  10. Oh wow, this was really good. Love the way you ended it with such simple pleasures and last minute indulgences. Wonderful.

    ReplyDelete
    Replies
    1. Thank you, AJ. The simple pleasures are the best.

      Delete
  11. I will let this poem say to me that the heavens contrived by religions sound drab and undesirable compared to even the simple pleasures of here and now.

    A good reason to shoot for heaven on earth and not in the sky. No matter how tempting the comfort of something better later.

    ReplyDelete
    Replies
    1. Thanks Sabio--I've always thought that if a place in the Great Hereafter without pain and suffering sounds good to people, why don't we strive for that now, here, each day?

      Have you ever read Mark Twain's short story, "Extract from Captain Stormfield's Visit to Heaven"? I think you'd get a kick out of it.

      Delete
  12. This is super charming. I love the quick switch from the grandiose to the dearly plebian - very lovely - in the last stanza. k.

    ReplyDelete
    Replies
    1. Thanks Karin--I'm happy the change in tone was not too jarring.

      Delete
  13. Form works so well for your theme and how you've expressed it - unforced and totally natural.

    ReplyDelete
    Replies
    1. Thank you, Becky, I appreciate your kindness.

      Delete
  14. ...i think your Quatern is the truth... full of contentment rather than anticipation on things not yet existing or happening... as you said all former things will pass away, this is indeed really true and if all just accept it and believe in it noone will ever be a victim of deception... a perfect voice to go with the form.. smiles..

    ReplyDelete
    Replies
    1. Thank you Kelvin--there's so much good to be had in the ordinary things of life.

      Delete
  15. A 'timely' quartern...like the effect of the refrain very much!

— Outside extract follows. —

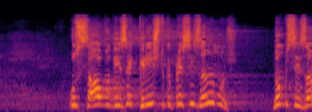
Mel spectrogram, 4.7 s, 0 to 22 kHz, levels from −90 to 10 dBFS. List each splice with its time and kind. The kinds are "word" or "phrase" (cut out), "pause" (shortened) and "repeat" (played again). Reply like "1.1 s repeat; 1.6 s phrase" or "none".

    ReplyDelete
    Replies
    1. Thanks Katy--I'll be glad when this is all over and the cable channels stop showing so many end-of-the-world "documentaries."

      Delete
  16. Oh to have the balls to tell death: "Sod off, I'm busy. Come back next week! Oh, and while you're waiting, cut my lawn."

    ReplyDelete
    Replies
    1. Ha! Thanks Cosmo. Death may not cut my lawn, but that's why I have kids.

      Delete
  17. I think most people feel that way...that they want just a little more time. there are always more simple pleasures to be had, though planting a garden wouldn't be on my list, the walk sound devine and the kids–I could watch them for an eternity.

    ReplyDelete
    Replies
    1. Thanks RMP--the work of gardening isn't for everyone I guess, but there are plenty of ways to get the most out of each day. I think of that quote from Emerson, one of my favorites: "I wish the days to be as centuries, loaded, fragrant." (From memory, so it may not be exact. You get the drift.)

      Delete
  18. Replies
    1. Thank you Raajii, I'm happy you think so!

      Delete